After the Man of Steel died in the mega-selling Superman vol. 2 #75 (1993), the Cyborg Superman appeared three issues later as one of four alleged successors of the slain hero (the others being Superboy, Steel, and the Eradicator). Borrowing liberally from James Cameron's The Terminator, writer/artist Dan Jurgens' pretender to the Superthrone was a startling amalgam of Superman's cloned organic matter and robotic limbs forged of a Kryptonian alloy. His story did not begin there, however. Adventures of Superman #466 (1990), also by Jurgens, rockets a quartet of astronauts through a cosmic storm in a pastiche of the Fantastic Four's origin. Crew member Hank Henshaw becomes a being of raw energy, and unlike his Marvel Comics counterpart Reed Richards, is none too happy with the transformation, reproaching Superman for the loss of his corporeal form (and his wife). Possessing the ability to assimilate with electronic circuitry, Henshaw downloaded his essence into the birthing matrix that transported baby Superman to Earth, taking form as the Superman/machine hybrid and posing as the recreated Man of Steel. Seething with hatred of Superman, he deceived many—including Lois Lane—into believing he was the hero reborn, but ultimately was revealed to be in league with Mongul, helping the alien despot execute millions by destroying Coast City. After Superman's resurrection, the hero battled his cybernetic doppelgänger to the death, but the Cyborg Superman— like the Terminator that inspired him— repeatedly returns with newer and deadlier upgrades, a being of uninhibited rage and Kryptonian technology.
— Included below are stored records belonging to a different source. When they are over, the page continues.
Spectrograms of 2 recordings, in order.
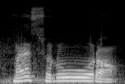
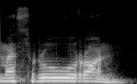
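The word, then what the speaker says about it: مَسْرُورًا: Ingat itu di akhir ayat fathah tanwin, ya. Karena letaknya di akhir ayat dan diwaqafkan, maka membacanya menjadi masrura, bukan masruron, ya.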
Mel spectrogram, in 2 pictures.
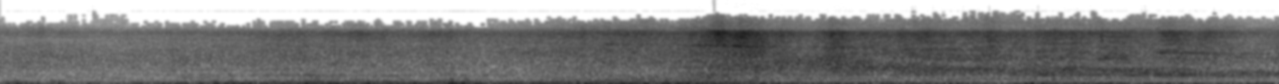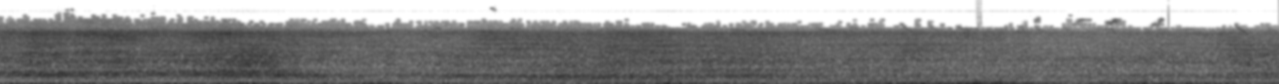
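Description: Jet airliners at London Heathrow on a wet runway roar steadily and loudly throughout, a continuous broadband engine rumble that swells slightly midway, with no talk.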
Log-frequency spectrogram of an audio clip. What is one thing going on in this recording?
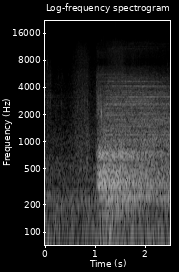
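A fire ignites with a sudden whoosh.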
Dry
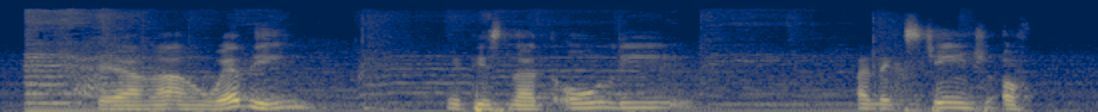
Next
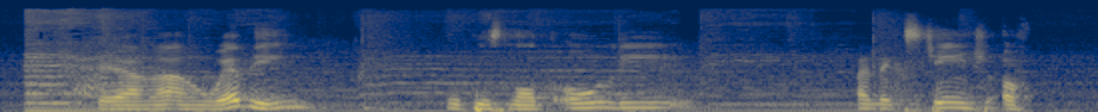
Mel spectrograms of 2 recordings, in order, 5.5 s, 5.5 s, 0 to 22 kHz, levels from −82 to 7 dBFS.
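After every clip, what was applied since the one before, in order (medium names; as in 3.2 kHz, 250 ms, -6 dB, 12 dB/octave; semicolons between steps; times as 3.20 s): spectral replace 2.28–2.79 s, 860–3900 Hz both; trim +3.5 dB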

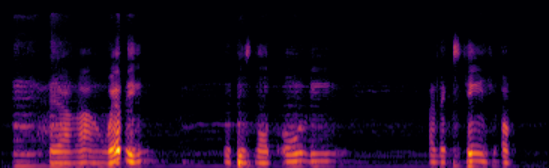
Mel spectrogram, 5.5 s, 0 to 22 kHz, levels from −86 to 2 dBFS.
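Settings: rippled EQ curve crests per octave 0.73, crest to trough 17 dB; upward expansion 2.5:1, over -24 dBFS; trim -2.5 dB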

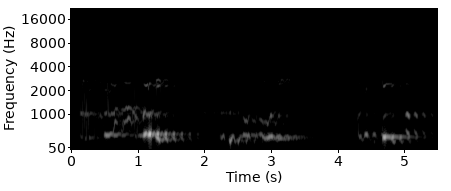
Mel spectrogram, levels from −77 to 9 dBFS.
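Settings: formants replaced by sine waves; filtered feedback delay 120 ms, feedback 34%, low-pass 2.8 kHz, level -11 dB; trim -7.5 dB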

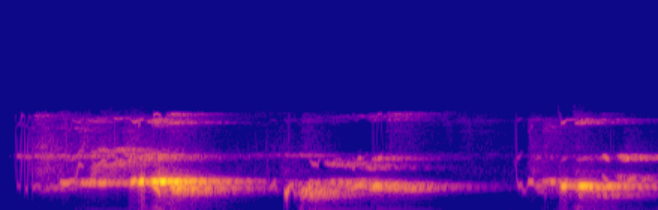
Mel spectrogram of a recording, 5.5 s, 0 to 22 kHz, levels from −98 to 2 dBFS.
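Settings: algorithmic reverb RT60 1 s, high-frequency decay 0.65×, pre-delay 95 ms, DRR -7.5 dB; trim +1.5 dB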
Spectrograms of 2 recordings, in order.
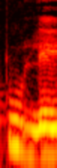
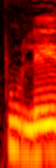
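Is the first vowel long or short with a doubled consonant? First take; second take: long; long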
The Supervillain Book: The Evil Side of Comics and Hollywood © 2006 Visible Ink Press®. All rights reserved.